Action item | In the records below, find the line with "Use this spectrogram to write the transcript.", then copy each line exactly until you have copied the line with "Read the spectrogram". Leave any picture out.

Data extracted from a collection

◇ ◇ ◇ ◇

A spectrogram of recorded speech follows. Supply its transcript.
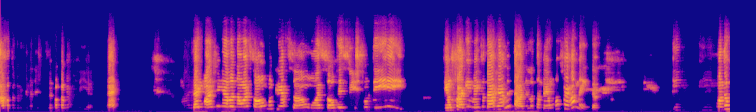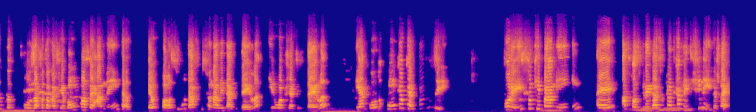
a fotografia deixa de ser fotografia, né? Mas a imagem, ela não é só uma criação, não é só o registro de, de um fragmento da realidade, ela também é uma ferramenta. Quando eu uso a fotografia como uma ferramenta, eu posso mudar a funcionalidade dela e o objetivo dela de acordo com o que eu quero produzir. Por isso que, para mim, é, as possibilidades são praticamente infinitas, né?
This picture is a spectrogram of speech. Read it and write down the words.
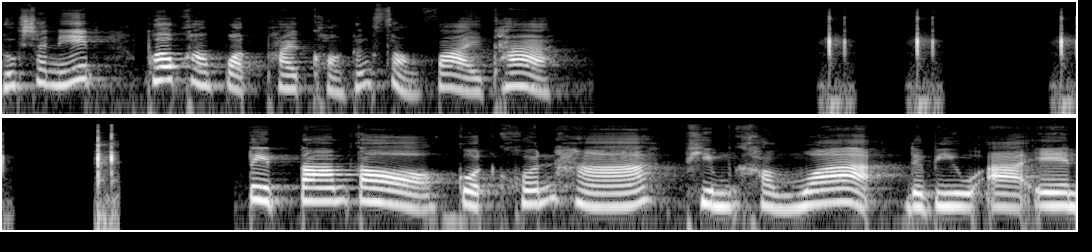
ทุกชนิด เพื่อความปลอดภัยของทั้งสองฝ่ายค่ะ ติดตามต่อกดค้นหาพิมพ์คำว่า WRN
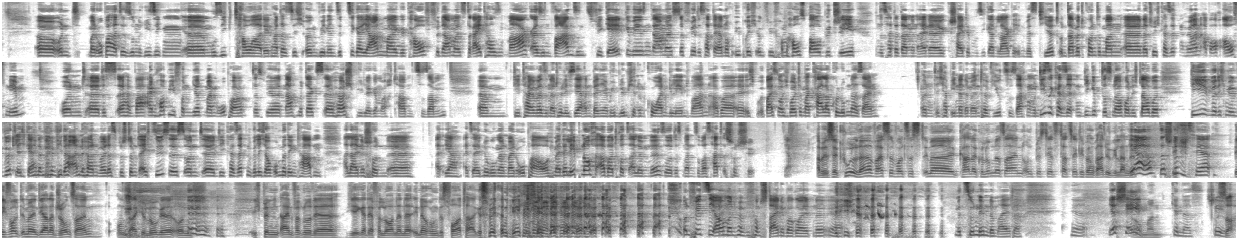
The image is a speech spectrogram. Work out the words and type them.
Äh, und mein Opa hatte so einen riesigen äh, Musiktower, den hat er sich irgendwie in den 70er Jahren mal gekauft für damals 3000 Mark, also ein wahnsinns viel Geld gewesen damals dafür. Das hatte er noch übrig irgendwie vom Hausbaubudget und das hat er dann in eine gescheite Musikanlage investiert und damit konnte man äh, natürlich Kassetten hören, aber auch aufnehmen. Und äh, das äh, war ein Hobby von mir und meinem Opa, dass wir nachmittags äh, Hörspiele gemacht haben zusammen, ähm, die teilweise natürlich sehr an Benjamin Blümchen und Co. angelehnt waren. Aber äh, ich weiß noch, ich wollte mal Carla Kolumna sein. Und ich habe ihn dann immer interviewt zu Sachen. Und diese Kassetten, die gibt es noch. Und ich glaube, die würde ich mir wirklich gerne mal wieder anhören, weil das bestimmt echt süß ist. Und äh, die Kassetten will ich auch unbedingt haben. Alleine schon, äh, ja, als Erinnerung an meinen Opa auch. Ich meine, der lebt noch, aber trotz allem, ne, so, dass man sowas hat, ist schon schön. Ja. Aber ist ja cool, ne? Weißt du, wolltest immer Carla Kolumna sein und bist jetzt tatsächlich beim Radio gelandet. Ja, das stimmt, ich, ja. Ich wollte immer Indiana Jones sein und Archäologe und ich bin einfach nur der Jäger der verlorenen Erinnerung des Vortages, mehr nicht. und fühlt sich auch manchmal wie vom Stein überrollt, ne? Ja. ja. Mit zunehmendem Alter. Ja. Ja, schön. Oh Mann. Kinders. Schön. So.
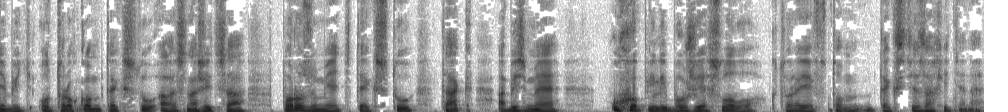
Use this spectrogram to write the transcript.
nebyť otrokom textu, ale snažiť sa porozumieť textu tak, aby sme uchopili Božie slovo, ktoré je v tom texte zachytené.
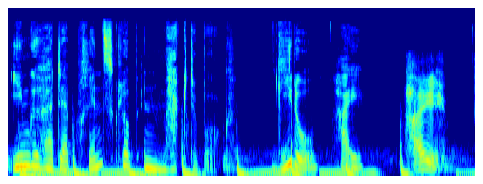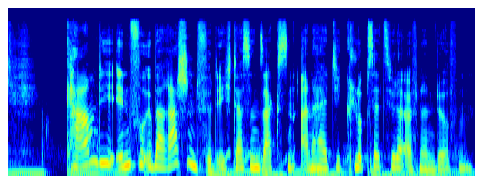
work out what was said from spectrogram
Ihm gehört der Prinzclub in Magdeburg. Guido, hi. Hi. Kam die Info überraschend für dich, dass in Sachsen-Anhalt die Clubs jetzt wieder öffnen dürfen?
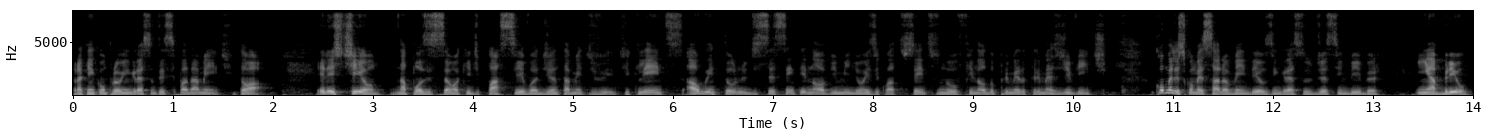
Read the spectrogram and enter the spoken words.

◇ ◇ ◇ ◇

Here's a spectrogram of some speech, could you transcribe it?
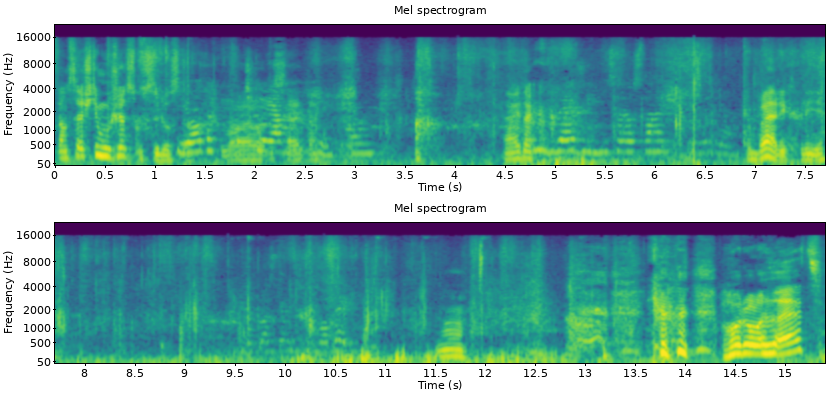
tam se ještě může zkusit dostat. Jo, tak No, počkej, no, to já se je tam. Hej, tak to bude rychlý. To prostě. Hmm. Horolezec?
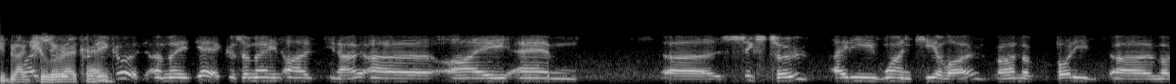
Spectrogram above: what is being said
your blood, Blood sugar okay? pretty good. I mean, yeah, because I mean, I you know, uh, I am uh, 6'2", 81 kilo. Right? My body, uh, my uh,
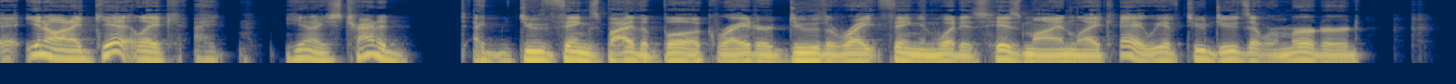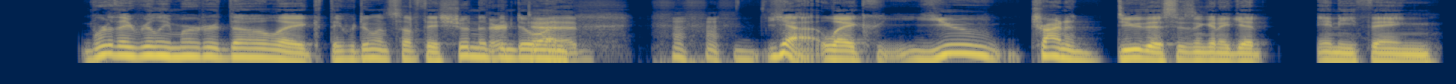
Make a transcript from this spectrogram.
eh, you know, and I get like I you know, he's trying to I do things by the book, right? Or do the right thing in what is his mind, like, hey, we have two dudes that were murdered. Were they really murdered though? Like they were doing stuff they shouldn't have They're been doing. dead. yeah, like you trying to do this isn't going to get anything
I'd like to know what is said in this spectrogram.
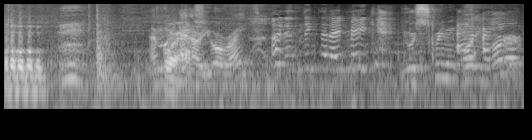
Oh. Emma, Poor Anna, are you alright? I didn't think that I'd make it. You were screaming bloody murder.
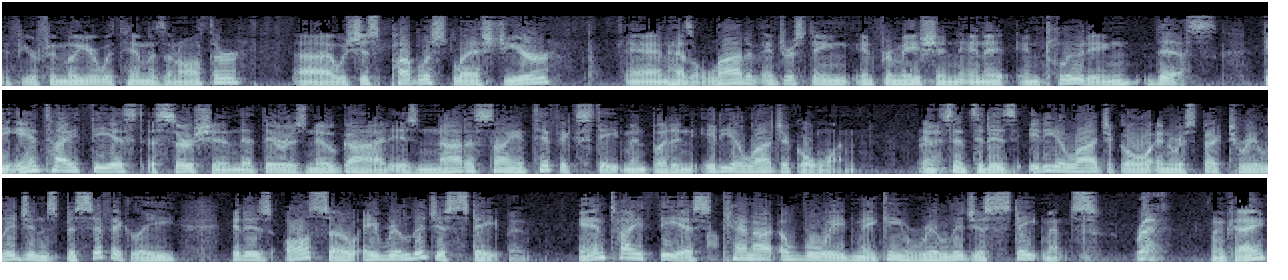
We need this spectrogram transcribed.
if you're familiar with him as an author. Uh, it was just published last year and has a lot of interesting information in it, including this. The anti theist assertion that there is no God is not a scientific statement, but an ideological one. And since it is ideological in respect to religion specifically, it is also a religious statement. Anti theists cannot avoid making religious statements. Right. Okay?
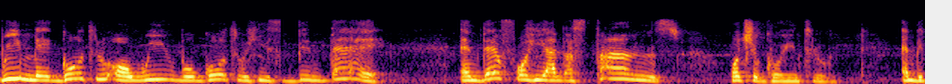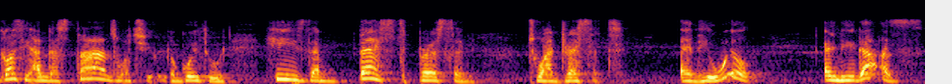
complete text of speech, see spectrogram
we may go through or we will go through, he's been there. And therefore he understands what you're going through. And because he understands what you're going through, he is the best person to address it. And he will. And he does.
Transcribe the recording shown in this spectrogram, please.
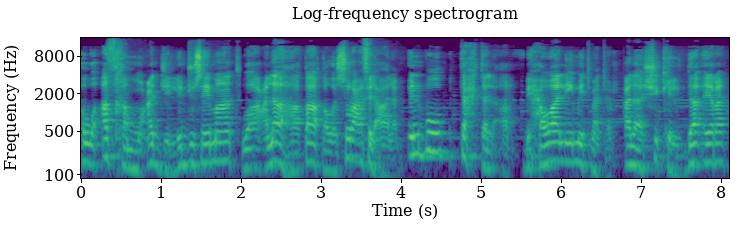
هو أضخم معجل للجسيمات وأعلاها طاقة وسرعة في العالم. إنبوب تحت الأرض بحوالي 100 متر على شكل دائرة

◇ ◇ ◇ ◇

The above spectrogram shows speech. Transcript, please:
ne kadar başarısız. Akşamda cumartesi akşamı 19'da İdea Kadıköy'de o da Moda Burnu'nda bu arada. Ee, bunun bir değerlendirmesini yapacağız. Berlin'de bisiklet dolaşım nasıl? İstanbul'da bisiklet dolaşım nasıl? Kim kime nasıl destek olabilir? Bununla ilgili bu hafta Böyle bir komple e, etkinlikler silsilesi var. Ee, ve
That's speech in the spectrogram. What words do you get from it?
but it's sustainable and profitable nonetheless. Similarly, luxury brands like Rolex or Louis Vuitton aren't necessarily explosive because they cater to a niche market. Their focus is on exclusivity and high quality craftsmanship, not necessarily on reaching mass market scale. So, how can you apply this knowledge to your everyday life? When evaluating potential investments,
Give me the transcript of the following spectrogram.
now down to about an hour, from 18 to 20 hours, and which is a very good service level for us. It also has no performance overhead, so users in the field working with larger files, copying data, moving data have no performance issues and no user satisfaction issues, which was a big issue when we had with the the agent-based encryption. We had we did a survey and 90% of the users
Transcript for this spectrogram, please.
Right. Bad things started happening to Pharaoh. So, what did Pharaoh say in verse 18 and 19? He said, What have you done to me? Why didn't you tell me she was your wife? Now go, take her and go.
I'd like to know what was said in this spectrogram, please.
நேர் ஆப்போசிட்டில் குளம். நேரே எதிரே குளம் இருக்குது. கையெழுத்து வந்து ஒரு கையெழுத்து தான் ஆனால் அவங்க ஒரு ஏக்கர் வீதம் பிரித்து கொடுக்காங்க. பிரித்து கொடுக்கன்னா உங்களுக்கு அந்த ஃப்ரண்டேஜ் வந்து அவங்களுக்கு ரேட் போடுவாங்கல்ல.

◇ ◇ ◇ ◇

Response to this task |
Use this spectrogram to write the transcript.
nebyť otrokom textu, ale snažiť sa porozumieť textu tak, aby sme uchopili Božie slovo, ktoré je v tom texte zachytené.
work out what was said from spectrogram
Ihm gehört der Prinzclub in Magdeburg. Guido, hi. Hi. Kam die Info überraschend für dich, dass in Sachsen-Anhalt die Clubs jetzt wieder öffnen dürfen?
Read the spectrogram and enter the spoken words.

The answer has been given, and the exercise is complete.